It previously raised $15 million from Ribbit, Sequoia and others in January this year.
Tigers investment in the startup also comes on the back of US-based crypto exchange Coinbases bumper public listing, where it debuted in NASDAQ at a $100 billion valuation. 
While bitcoin is the best-known cryptocurrency, CoinSwitch lets users invest in dozens of other currencies as well and has benchmarked it to the Indian rupee, with investors allowed to invest as little as Rs 100 to get exposure to the burgeoning but potentially risky asset class.
Cryptocurrency has had a tumultuous time in India, with the government threatening to ban it repeatedly over the years but has more recently seen to be coming around to the idea that it can be used as an investment tool but not as a currency substitute, the way it has been used in some other countries.
Singhal said that he had seen the platform being used across India, beyond the metro cities, indicating broad-based interest in the new asset class. 
Cryptocurrencies are technically unregulated and meant to be independent of governments, a giant like Coinbase could set up establishments in other countries, thus not needing dedicated crypto platforms for each country.
No, I think that you need a company which understands the Indian consumer, the Indian mindset, the Indian regulatory space.

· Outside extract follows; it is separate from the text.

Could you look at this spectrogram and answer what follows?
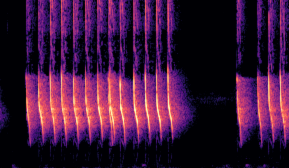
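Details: Energetic Bar-winged prinia in a perenjak putih-style 'tembakan' burst, recorded as a tutor song: a long run of about fourteen quick, evenly spaced high descending chirps, a brief silence, then a fresh rapid volley begins.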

We want to tailor this asset class to Indian investors and I think you need an Indian company for that, Singhal said.